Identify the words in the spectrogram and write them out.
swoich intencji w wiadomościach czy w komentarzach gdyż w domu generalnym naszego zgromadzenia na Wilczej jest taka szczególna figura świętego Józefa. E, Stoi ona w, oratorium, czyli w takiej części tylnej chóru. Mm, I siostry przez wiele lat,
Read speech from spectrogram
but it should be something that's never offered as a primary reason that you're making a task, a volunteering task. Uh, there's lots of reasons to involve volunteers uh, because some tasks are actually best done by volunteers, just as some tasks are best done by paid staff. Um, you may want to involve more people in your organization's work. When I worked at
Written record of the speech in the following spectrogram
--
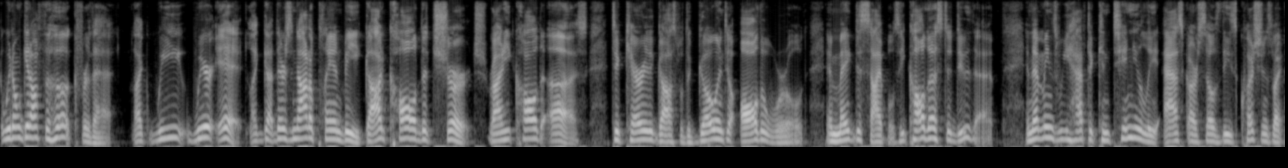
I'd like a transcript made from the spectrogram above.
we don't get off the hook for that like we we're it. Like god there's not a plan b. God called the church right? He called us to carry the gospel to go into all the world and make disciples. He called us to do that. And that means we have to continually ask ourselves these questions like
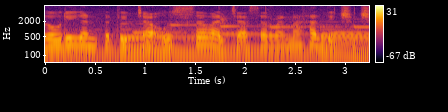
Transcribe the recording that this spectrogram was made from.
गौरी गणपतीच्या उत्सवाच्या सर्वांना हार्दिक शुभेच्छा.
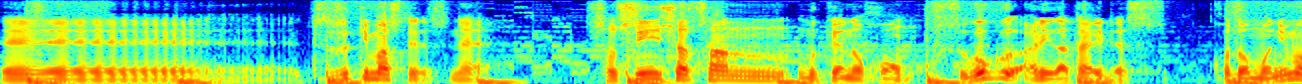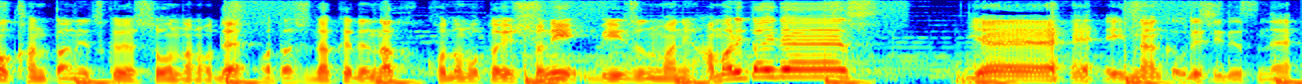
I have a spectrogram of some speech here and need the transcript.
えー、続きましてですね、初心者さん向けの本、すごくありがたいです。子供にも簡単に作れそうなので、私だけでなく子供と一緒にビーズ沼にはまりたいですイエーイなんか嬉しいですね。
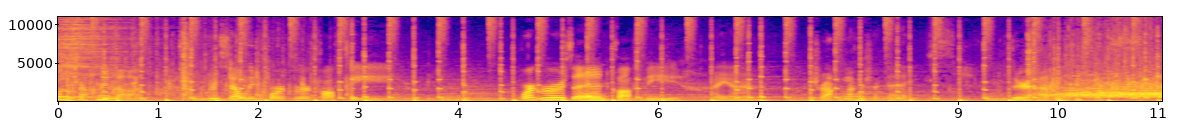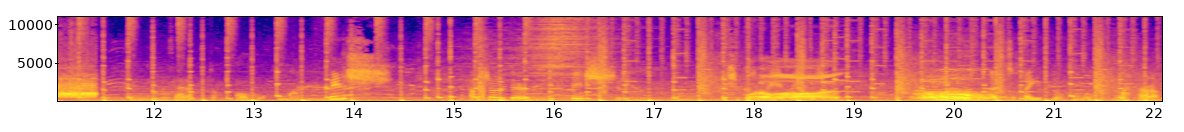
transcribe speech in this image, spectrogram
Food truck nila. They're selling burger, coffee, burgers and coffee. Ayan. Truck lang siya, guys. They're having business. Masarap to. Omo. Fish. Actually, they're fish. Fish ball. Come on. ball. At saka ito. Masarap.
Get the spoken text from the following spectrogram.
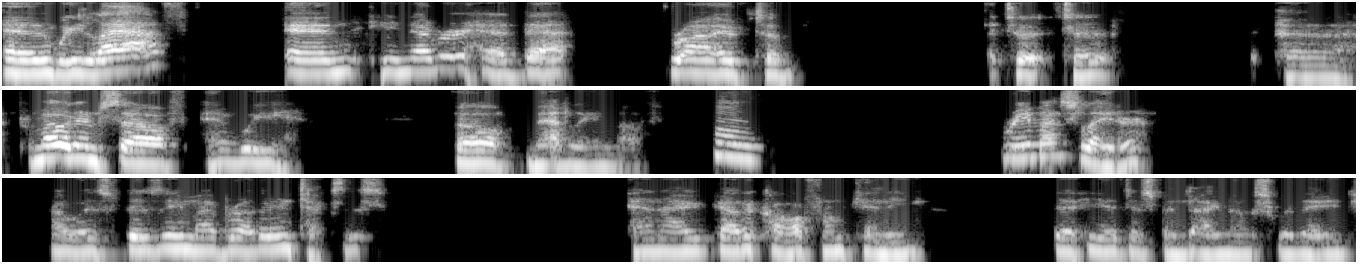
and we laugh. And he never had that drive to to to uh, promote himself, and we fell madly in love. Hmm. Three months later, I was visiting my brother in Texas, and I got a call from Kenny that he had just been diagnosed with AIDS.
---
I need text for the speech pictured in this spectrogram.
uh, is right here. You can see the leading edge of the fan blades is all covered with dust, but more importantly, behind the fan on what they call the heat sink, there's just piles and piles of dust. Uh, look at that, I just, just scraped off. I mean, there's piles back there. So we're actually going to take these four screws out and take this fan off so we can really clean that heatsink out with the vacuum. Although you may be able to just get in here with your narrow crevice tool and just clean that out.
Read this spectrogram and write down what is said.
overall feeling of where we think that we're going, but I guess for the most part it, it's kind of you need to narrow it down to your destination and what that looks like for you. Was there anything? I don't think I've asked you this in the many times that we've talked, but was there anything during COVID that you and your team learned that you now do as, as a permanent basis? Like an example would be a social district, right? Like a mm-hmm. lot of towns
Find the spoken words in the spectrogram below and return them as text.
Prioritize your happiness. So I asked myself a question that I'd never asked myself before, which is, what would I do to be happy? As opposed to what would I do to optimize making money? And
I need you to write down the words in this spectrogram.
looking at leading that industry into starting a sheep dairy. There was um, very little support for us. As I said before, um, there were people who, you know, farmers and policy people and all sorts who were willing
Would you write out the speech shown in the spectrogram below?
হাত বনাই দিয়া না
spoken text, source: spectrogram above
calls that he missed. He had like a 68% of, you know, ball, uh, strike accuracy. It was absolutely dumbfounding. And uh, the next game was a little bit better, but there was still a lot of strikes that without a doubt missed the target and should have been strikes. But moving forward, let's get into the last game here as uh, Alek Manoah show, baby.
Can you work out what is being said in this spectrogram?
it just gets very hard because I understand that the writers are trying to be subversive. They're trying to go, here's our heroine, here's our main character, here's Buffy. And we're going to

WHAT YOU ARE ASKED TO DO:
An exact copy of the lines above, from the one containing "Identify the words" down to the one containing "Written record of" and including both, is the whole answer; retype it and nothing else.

SOLUTION FOR THIS TASK:
Identify the words in the spectrogram and write them out.
swoich intencji w wiadomościach czy w komentarzach gdyż w domu generalnym naszego zgromadzenia na Wilczej jest taka szczególna figura świętego Józefa. E, Stoi ona w, oratorium, czyli w takiej części tylnej chóru. Mm, I siostry przez wiele lat,
Read speech from spectrogram
but it should be something that's never offered as a primary reason that you're making a task, a volunteering task. Uh, there's lots of reasons to involve volunteers uh, because some tasks are actually best done by volunteers, just as some tasks are best done by paid staff. Um, you may want to involve more people in your organization's work. When I worked at
Written record of the speech in the following spectrogram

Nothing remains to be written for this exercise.